■ WORK INSTRUCTIONS: From the first line to the last, print the material exactly, skipping the pictures.
- Opening Delimiter -
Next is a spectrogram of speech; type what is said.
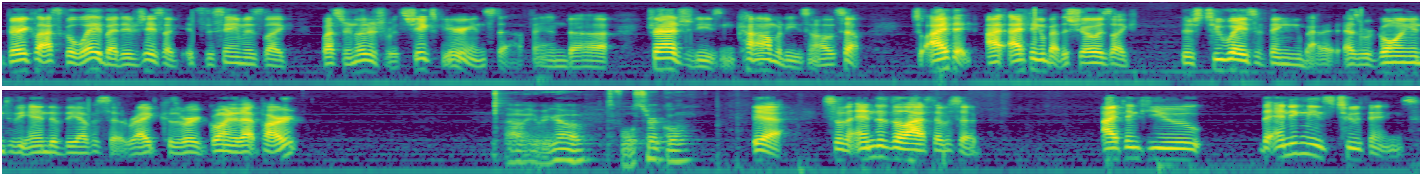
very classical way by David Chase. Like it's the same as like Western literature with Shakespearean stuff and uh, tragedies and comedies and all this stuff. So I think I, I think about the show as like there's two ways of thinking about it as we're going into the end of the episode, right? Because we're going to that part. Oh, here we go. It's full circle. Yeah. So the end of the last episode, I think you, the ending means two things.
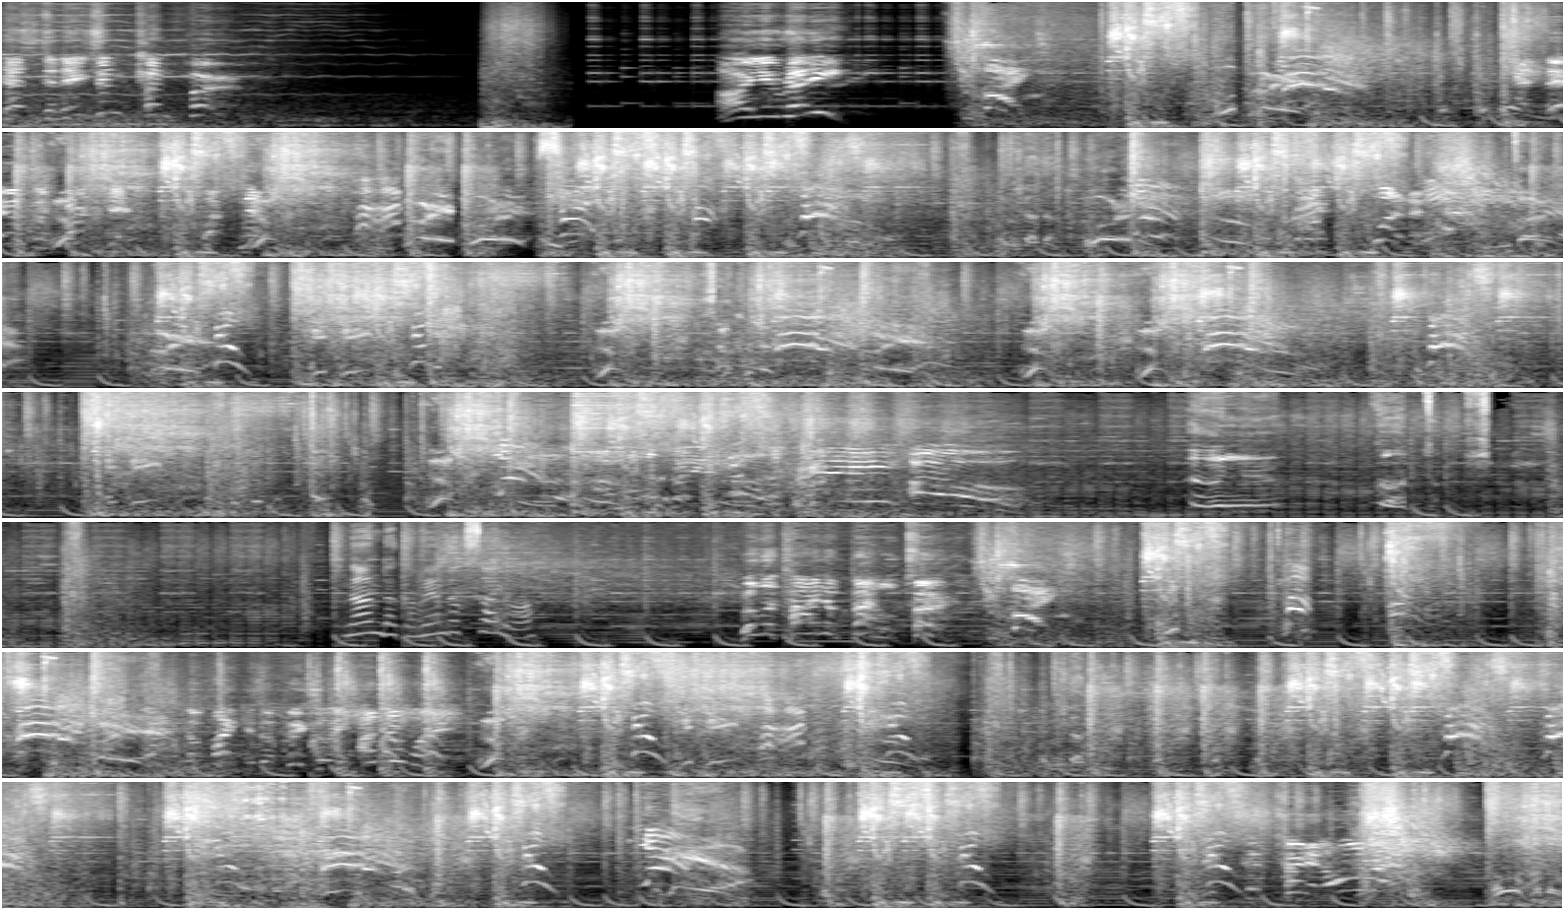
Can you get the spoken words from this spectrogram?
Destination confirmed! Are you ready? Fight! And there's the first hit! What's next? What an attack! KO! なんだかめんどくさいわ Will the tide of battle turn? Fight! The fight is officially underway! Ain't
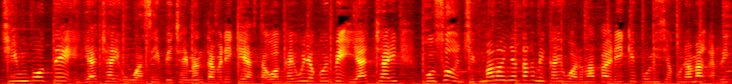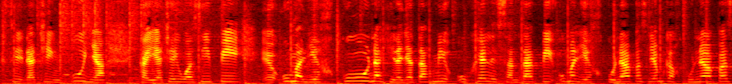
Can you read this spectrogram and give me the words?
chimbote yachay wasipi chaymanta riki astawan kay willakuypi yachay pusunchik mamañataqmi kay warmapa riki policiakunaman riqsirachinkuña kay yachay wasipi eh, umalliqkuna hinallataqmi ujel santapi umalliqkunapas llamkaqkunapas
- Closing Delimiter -
■ EXERCISE OUTPUT:
Next is a spectrogram of speech; type what is said.
very classical way by David Chase. Like it's the same as like Western literature with Shakespearean stuff and uh, tragedies and comedies and all this stuff. So I think I, I think about the show as like there's two ways of thinking about it as we're going into the end of the episode, right? Because we're going to that part. Oh, here we go. It's full circle. Yeah. So the end of the last episode, I think you, the ending means two things.
Can you get the spoken words from this spectrogram?
Destination confirmed! Are you ready? Fight! And there's the first hit! What's next? What an attack! KO! なんだかめんどくさいわ Will the tide of battle turn? Fight! The fight is officially underway! Ain't
Can you read this spectrogram and give me the words?
chimbote yachay wasipi chaymanta riki astawan kay willakuypi yachay pusunchik mamañataqmi kay warmapa riki policiakunaman riqsirachinkuña kay yachay wasipi eh, umalliqkuna hinallataqmi ujel santapi umalliqkunapas llamkaqkunapas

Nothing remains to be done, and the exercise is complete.